REQUIRED ACTION:
Looking at the entries, say how many lines contain the string "like". Offer nothing besides the number.

DATASET RECORDS:
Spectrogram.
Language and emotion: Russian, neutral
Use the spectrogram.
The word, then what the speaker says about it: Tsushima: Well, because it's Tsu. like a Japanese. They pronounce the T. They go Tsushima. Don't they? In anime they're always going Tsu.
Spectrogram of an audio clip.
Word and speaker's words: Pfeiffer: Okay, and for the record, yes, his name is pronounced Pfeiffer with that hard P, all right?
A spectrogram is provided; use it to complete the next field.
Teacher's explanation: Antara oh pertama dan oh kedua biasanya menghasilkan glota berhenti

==

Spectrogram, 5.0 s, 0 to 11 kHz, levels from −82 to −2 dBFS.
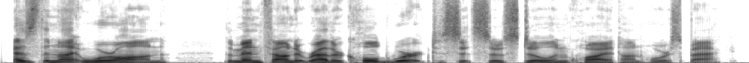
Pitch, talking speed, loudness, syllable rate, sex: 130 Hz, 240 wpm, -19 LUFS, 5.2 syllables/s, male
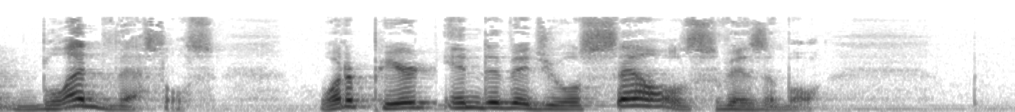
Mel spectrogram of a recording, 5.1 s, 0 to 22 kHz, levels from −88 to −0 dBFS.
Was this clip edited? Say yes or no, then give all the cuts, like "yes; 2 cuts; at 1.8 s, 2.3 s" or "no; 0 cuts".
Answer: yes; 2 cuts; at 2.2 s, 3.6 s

ANSWER SPACE:
2